## [WHAT YOU HAVE TO DO]
Pictures must be left out. Retype exactly the lines from the one containing "Spectrogram, levels from −87 to 13 dBFS." through the last line of the records below.
**** AVAILABLE DATA ****
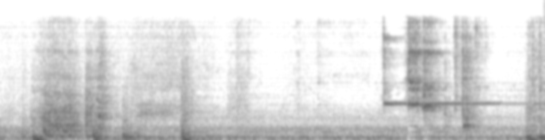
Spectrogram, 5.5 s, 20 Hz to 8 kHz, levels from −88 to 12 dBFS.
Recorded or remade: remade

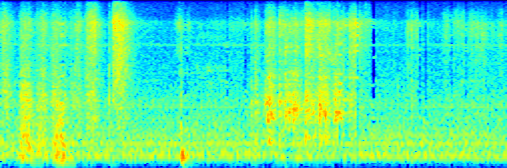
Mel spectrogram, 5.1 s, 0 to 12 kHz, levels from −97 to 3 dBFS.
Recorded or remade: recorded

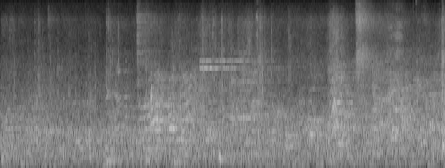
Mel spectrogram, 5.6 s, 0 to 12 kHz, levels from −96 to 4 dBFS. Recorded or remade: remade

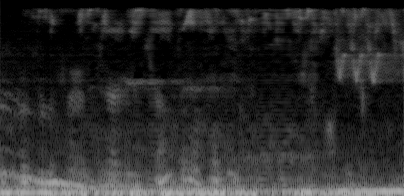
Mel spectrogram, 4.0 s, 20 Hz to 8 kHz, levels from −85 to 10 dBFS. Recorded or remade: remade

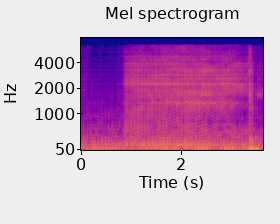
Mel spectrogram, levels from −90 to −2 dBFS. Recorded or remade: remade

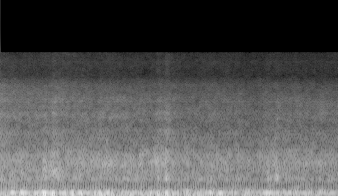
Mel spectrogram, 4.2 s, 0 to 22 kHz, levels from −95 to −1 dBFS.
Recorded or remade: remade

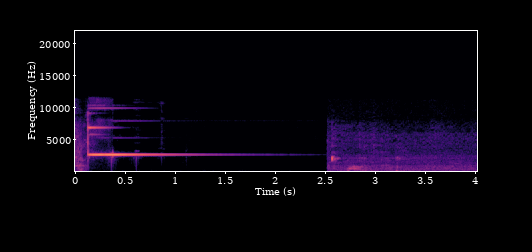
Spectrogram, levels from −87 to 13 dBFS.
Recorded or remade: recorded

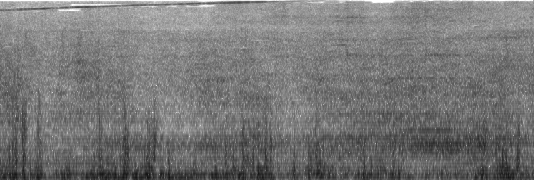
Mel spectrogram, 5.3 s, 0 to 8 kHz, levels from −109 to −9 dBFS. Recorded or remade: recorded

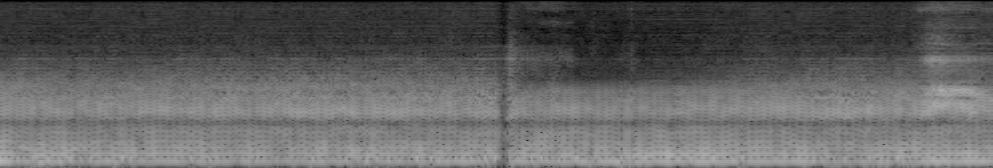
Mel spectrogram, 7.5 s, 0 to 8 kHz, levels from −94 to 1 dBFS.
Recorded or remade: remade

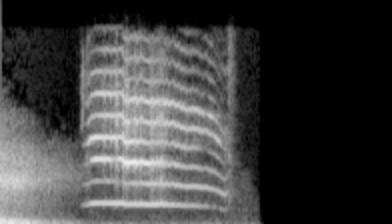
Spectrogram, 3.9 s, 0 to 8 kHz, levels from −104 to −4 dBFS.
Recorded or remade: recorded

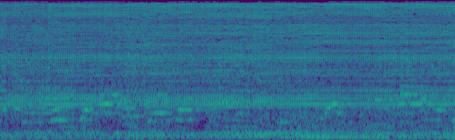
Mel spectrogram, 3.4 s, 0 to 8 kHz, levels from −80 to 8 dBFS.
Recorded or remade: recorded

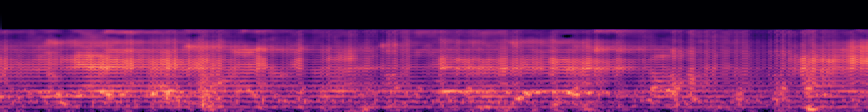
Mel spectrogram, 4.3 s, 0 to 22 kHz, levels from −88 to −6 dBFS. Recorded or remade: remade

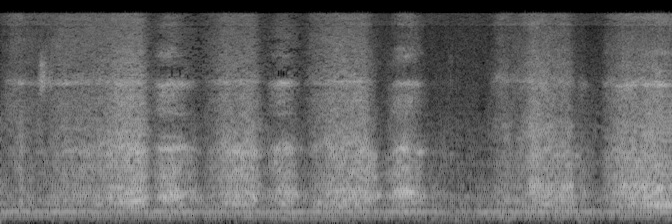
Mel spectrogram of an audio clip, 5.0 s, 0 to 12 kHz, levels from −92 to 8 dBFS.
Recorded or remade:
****
## [RESULT OF THE EXERCISE]
Spectrogram, levels from −87 to 13 dBFS.
Recorded or remade: recorded

Mel spectrogram, 5.3 s, 0 to 8 kHz, levels from −109 to −9 dBFS. Recorded or remade: recorded

Mel spectrogram, 7.5 s, 0 to 8 kHz, levels from −94 to 1 dBFS.
Recorded or remade: remade

Spectrogram, 3.9 s, 0 to 8 kHz, levels from −104 to −4 dBFS.
Recorded or remade: recorded

Mel spectrogram, 3.4 s, 0 to 8 kHz, levels from −80 to 8 dBFS.
Recorded or remade: recorded

Mel spectrogram, 4.3 s, 0 to 22 kHz, levels from −88 to −6 dBFS. Recorded or remade: remade

Mel spectrogram of an audio clip, 5.0 s, 0 to 12 kHz, levels from −92 to 8 dBFS.
Recorded or remade:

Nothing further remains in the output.